Long known for his randy reputation, Dominique Strauss-Kahn appeared to be likely to be able to return to his high rank in French politics even after being charged with sexual assault. That suited much of the media and its desire for a narrative that would draw viewers to the Internet and television.
Questions were raised about the allegations of the hotel maid who said he sexually assaulted her. And he went from being held under house arrest to release on his own recognizance. Of course, he still can't leave the U.S., but forget that for the moment.
The story is how this rich Frenchman was harassed by an African woman who may have lied on her application for asylum in America. Forget the details. Bruised vagina. Injured shoulder.
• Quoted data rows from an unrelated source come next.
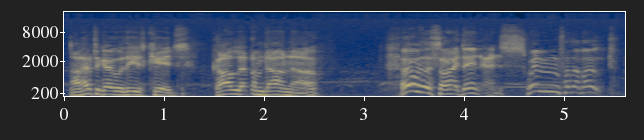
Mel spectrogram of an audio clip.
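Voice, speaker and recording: An actor with a British accent playing a brave, hearty grown-up family friend in a children's audio drama. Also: male voice, high-pitched, very animated, moderate pace. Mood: explaining. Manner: hearty, commanding. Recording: noisy 1980s cassette drama, engine ambience.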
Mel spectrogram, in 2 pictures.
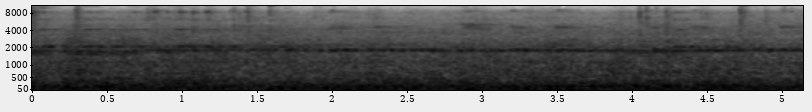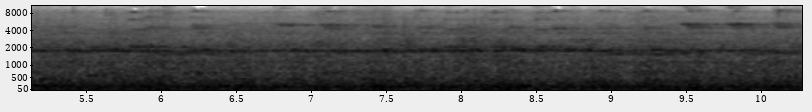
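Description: Jet airliner's engines idling as it starts to taxi: a steady high whine over a low rumble, muffled by the terminal glass.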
So the roller coaster took another spin. First the French were angry seeing one of their leaders handcuffed and forced to take the perp walk. He was likely to be the presidential candidate next year of the Socialist Party. Then French women revolted as the evidence built and built.
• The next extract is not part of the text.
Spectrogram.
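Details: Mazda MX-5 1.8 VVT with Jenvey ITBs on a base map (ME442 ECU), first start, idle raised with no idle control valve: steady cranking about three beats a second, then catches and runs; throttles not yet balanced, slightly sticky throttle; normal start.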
Suddenly, word got out that the maid had lied about some things, leading to the assumption that the case would be dropped and Strauss-Kahn, even though he had been forced to resign as managing director of the International Monetary Fund, would return to the presidential campaign.
Of course it was clear that questions remained, and the New York City district attorney himself was accused of playing games. Dodging his duty. He had already been criticized for a lame performance.
Facts. Who needs them? A poll found that nearly 50 percent of French people believed Strauss-Kahn should return to politics. Of course 45 percent thought he shouldn't. What kind of a campaign would that be?
It was already known that in 2007, a well-known French journalist had accused Strauss-Kahn of attempting to rape her in 2002. She says he offered her an interview, and when she came to his residence, he attempted to rape her. Her mother, Anne Mansouret, a regional councilor in Strauss-Kahn's Socialist Party, admitted talking her into not reporting the act.